23-year-old online news portal HK01 reporter Nigel Lee Ka-Wai recalled his coverage of the Sheung Shui protest on Sat, as he told SCMP that reporters were “threatened” with police batons by some of the police officers, “who are usually communications officers”.
Separately, the Hong Kong Police Inspectors’ Association issued a letter to its members on Sun, stating that the Sheng Shui protest was a “100 per cent premeditated riot”, given the presence of hazardous materials such as corrosive fluid and an unknown powder, which had damaged the shops in the area in New Territories.
The Association alleged that the protestors had also acted violently against the public, and that the media and pro-democracy lawmakers were also responsible for fuelling the protests with their bias.
Carrie Lam intends to finish her five-year term, stays silent on withdrawing extradition Bill
Meanwhile, The Sydney Morning Herald‘s China Correspondent reported that Hong Kong’s Chief Executive Carrie Lam has expressed her intention to complete her five-year term and to subsequently leave the post, in addition to making efforts to bridge the gap between her administration and the youth of Hong Kong as a result of the anti-extradition Bill protests.
After seismic clashes between protestors and the police that rocked Hong Kong for weeks, Lam announced that the controversial extradition Bill that sparked the protests is now “dead”.
Chairing the Executive Council meeting on 9 Jul, she said: “I have almost immediately put a stop to the (bill) amendment exercise, but there are still lingering doubts about the government’s sincerity, or worries whether the government will restart the process in the legislative council, so I reiterate here: There is no such plan, the bill is dead.”
“Our work on the extradition bill amendment is a complete failure,” she told reporters during a news conference.
Lam also urged “all the people who were involved in the activities over the past month — whether police officers or protestors — to “submit materials to this independent investigation committee,” and gave the assurance that all such information will be treated as confidential.
“I understand that the responses I’ve made so far may not meet all of the requests and requirements made by the protestors.
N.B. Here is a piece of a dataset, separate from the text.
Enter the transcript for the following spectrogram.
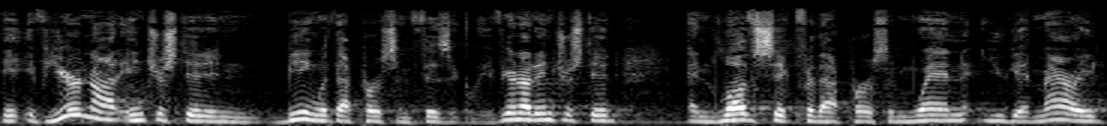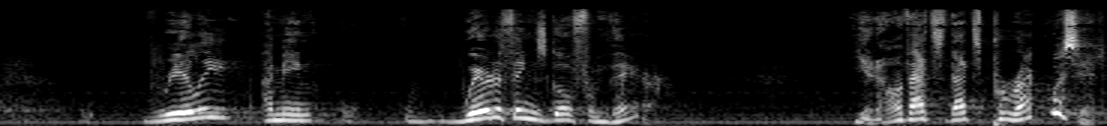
if you're not interested in being with that person physically, if you're not interested and lovesick for that person when you get married, really? I mean, where do things go from there? You know, that's that's prerequisite.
This is not about me or myself or my dignity. This is to strike balance between the Hong Kong government [and the protestors], and I believe what I’ve suggested is feasible and practical,” she said.
“So I hope that everybody will give a chance to the Hong Kong SAR government, to remain calm and let us walk out of this troublesome situation, and let us learn our lesson in the face of large-scale public events.”
“Personally, I take full responsibility of what happened,” said Beijing-backed Lam.
Lam, however, remains mum about any prospects of withdrawing the Bill completely.
An unnamed source reportedly told Financial Times that Beijing refuses to allow Lam’s resignation, as “No one else can clean up the mess and no one else wants the job.”
The protests that swept across Hong Kong in recent weeks arose out of concerns over the scope of powers that will be granted upon certain jurisdictions Hong Kong decides to extradite crime suspects to – particularly mainland China – should the extradition Bill be passed, as certain factions remain sceptical of Beijing’s capacity to refrain from abusing the extradition arrangements.